Fortunately, I managed to shoot some outdoor images with the Neffos X1’s camera. Honestly, I was surprised by the camera’s performance; it definitely shows a lot of promise. Images are sharp, the autofocus is rather quick, and the colours are quite pleasant as well. However, the camera does have some difficulty getting proper exposure at times, but it’s worth noting that the Neffos X1 I tested isn’t running on finalised software yet.
Considering the fact that the Neffos X1 is TP-Link’s first attempt at offering a premium, mid-range smartphone, the X1 is really quite impressive: it feels solid, its fingerprint sensor is fast, and it has decent hardware for a mid-range device. However, there’s one very important factor that will determine its success locally: retail price.
The mid-range market is a very crowded segment, and it’s dominated by other highly capable smartphones like the Xiaomi Redmi Note 3; not many smartphones can compete with it in terms of price to performance ratio. For that very reason, the Neffos X1 has to be priced equally competitive.
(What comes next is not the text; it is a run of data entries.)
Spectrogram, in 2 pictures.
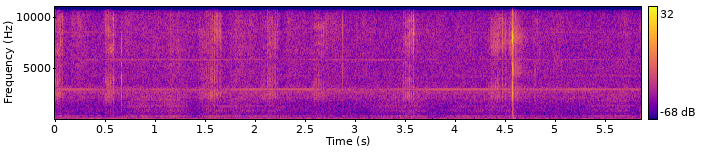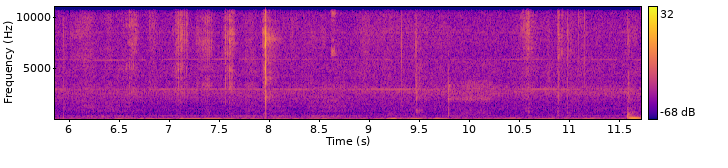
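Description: Small scissors snipping through felt in a run of soft, irregular cuts, with two sharper clicks of the blades, over a faint steady hum.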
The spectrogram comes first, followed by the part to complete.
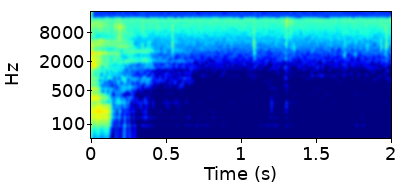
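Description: A woman's drawn-out word trails off, then near silence broken only by a few faint clicks.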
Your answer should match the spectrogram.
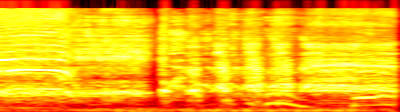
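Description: Men laughing hard and loudly together, beginning with a high-pitched held cry of laughter that breaks into gasping, cackling laughs.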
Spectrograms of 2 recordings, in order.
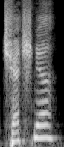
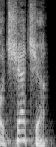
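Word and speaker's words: Czechia: Was it Chetchna? No. No. Chetcha. I think it's how it's pronounced, isn't it?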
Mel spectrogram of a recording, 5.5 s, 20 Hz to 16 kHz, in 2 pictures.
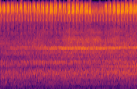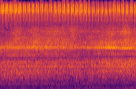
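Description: Jet engines of a Lufthansa Airbus A320-family airliner on landing approach: a steady rushing noise with a thin high whine over it, growing louder as the aircraft nears and flares over the runway.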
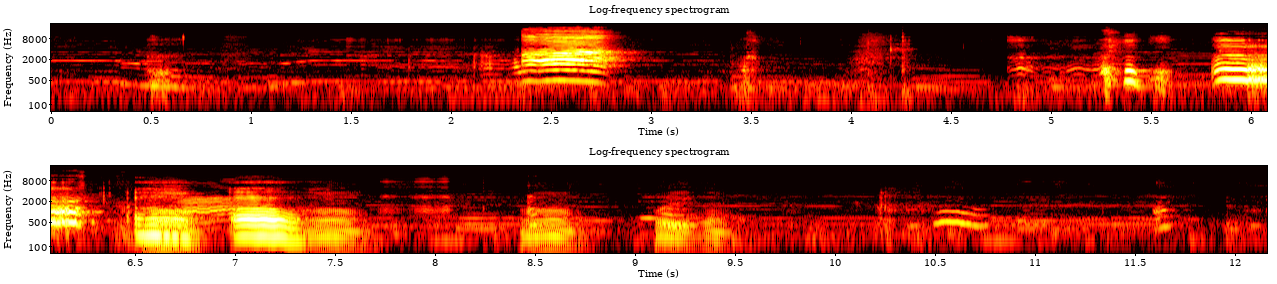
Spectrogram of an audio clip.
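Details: Three-week-old infant with hiccups: short bursts of high-pitched crying and whimpering between quiet gaps, faint room noise; ordinary infant cry.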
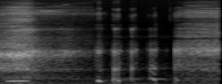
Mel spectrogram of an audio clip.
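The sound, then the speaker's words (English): A small, soft gasp reacting to hair being gently pulled: a few short, breathy catches of breath cluster in the middle of an otherwise hushed, quiet stretch. “Oh, that little gasp. It's adorable.”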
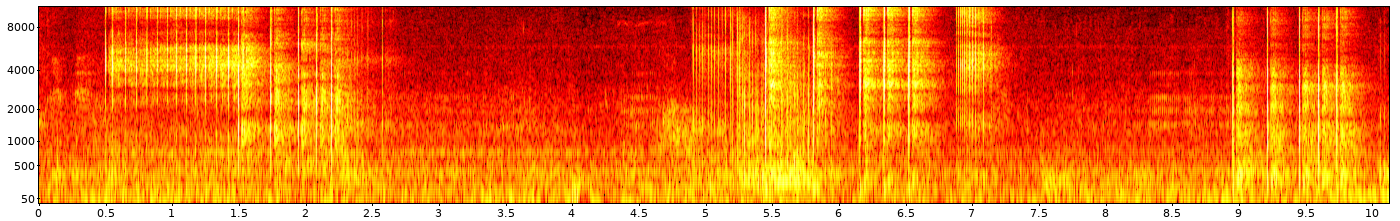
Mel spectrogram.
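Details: Sperm whales of one family group, the group that had just lifted a newborn calf minutes old to the surface to breathe, trade sharp, broadband clicks in quick rhythmic bursts, their conversations recorded by researchers studying them.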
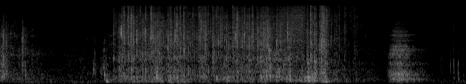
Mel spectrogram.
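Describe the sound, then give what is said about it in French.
Plastic packaging of toilet paper rolls crinkles and rustles for a few seconds, a dense continuous crackle that fades briefly before one more short burst of handling. “Des rouleaux de papier toilette.”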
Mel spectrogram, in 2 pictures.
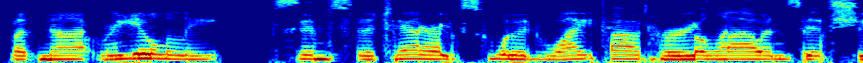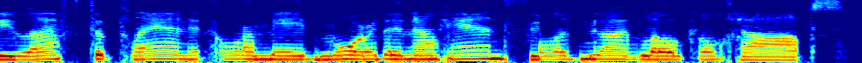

Neffos smartphones in Malaysia are generally priced pretty competitively, but the Neffos X1 isn’t like the Neffos C series smartphones; it’s a more premium offering, which naturally demands a higher asking price. Hopefully, the Neffos X1, along with the Neffos X1 Max, will be priced competitively once it reaches our shores – it’s one of the most crucial aspects for a mid-range smartphone, especially here in Malaysia.